Business intelligence systems are critical to help sales and marketing professionals make decisions about resources and priorities. As the world of digital pa-tient data takes hold, it will be vital for those systems to integrate multiple data sources and formats to enable real-time overall views of investments and paybacks across customer segments, products, and therapeutic classes. (See "Pulling It All Together,")
Pulling It All Together
Coordinated marketing efforts that link direct and online physician-specific marketing efforts with formulary selections and DTC marketing must become the norm rather than the exception over the next several years. Pharma marketers' decisions about how much to invest in direct visits, samples, vouchers, promotional materials, and educational efforts with individual doctors will need to incorporate patient insurer profiles and historic levels of patient compliance once the scrips are written. DTC efforts will empower consumers to ask their physicians and their insurers the right questions as well as motivate compliance.

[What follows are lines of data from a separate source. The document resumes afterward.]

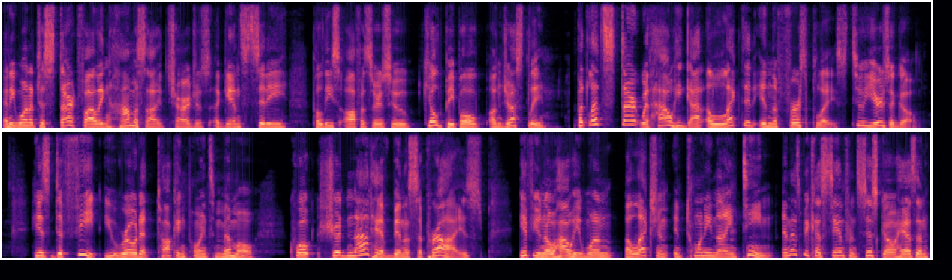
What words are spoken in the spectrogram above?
And he wanted to start filing homicide charges against city police officers who killed people unjustly. But let's start with how he got elected in the first place two years ago. His defeat, you wrote at Talking Points memo, quote, should not have been a surprise if you know how he won election in 2019. And that's because San Francisco has an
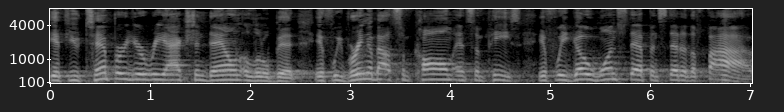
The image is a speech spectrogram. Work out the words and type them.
If you temper your reaction down a little bit, if we bring about some calm and some peace, if we go one step instead of the five,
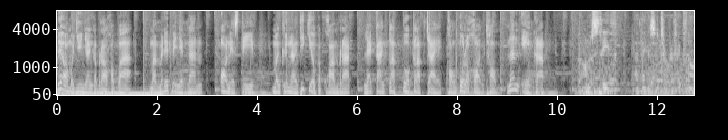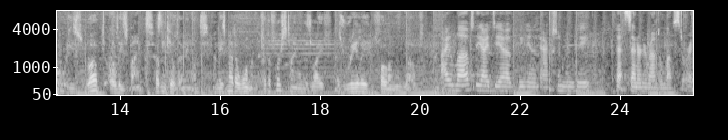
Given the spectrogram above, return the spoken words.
ได้ออกมายืนยันกับเราครับว่า มันไม่ได้เป็นอย่างนั้น Honest Steve มันคือหนังที่เกี่ยวกับความรัก และการกลับตัวกลับใจของตัวละครทอมนั่นเองครับ Honest Thief I think it's a terrific film. He's robbed all these banks, hasn't killed anyone, and he's met a woman for the first time in his life, has really fallen in love. I loved the idea of being in an action movie that's centered around a love story.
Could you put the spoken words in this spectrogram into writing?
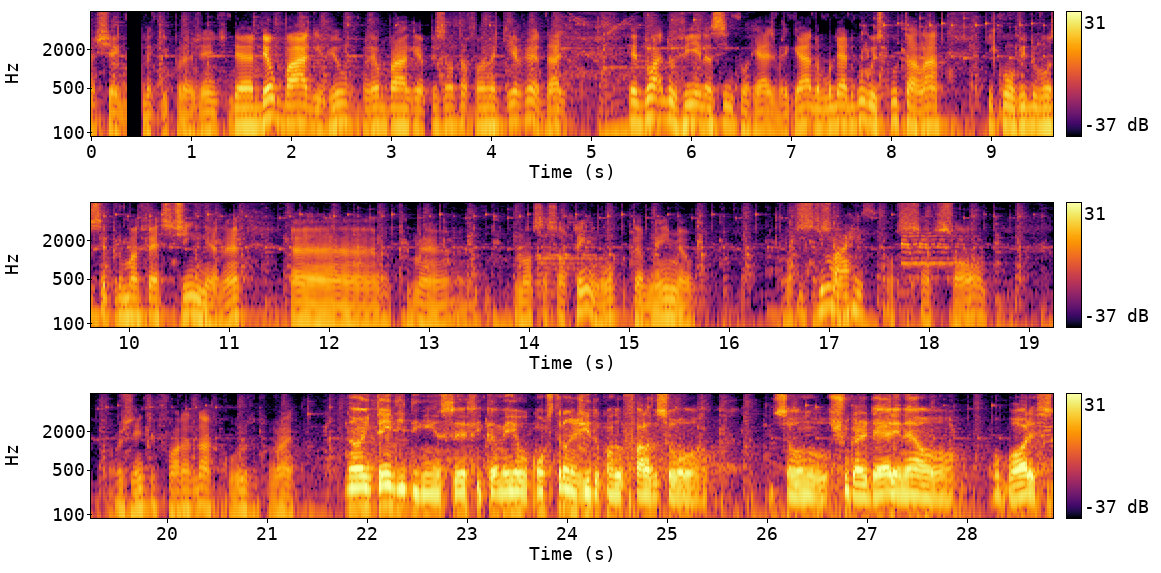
ah, chegando aqui pra gente. De- Deu bug, viu? Deu bug. A pessoa tá falando aqui, é verdade. Eduardo Vieira, 5 reais, obrigado. Mulher do Google, escuta lá e convido você pra uma festinha, né? Ah, é, nossa, só tem louco também, meu. Nossa, Demais. Só, só, só, só gente fora da curva, vai. Não, entendi, Diguinho. Você fica meio constrangido quando fala do seu, do seu Sugar Daddy, né? O, o Boris.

The end game is to realign resources so that the 15-20 percent of physicians who generate the majority of revenue get the greatest amount of the right resources. To do so, companies must align traditional and digital systems so that those who re-spond to one communication mode better than another are served in the way they prefer. It may also mean that some doctors, traditionally lavished with direct personal attention, may get fewer details or samples if the ROI analysis shows a lack of return.
Just as various physicians require different levels of investment and types of marketing outreach, individual products deserve unique levels and mixes of sales and marketing investments. Some products may go to market driven primarily by DTC efforts and limited physician educational efforts. Others might be pushed by aggressive insurer promotions and rebate programs. Perhaps only the most complex therapies will have targeted physician-focused, one-to-one marketing strategies. With marketing costs often surpassing R&D, optimization of sales and marketing investments against the potential total return on a product is the most critical element affecting product profitability.
Although the endpoint of allocating resources according to ROI-based customer segmentation and optimizing the go-to-market mix for each product seems clear, getting there is a challenge few marketers have tackled. Successful execution requires that companies realign their culture and their internal decision making processes extensively. It must start with senior leaders agreeing that the time has come to question the conventional wisdom about how pharmaceuticals are sold. It will move forward with development of a new business vision that calls for more segmented and differentiated market strategies. Careful executive consideration of strategies, ranging from support for the physicians' traditional role to investments that accelerate patient choice, should be part of the discussion.
New analytic tools will be needed to permit real-time queries and analysis of the information available from a broad range of internal and external sources. During the next five years, the most successful pharma companies will break out of their silos and assign resources based on individual physician ROI segmentation and go-to-market resource mixes tightly customized for each product and therapeutic class.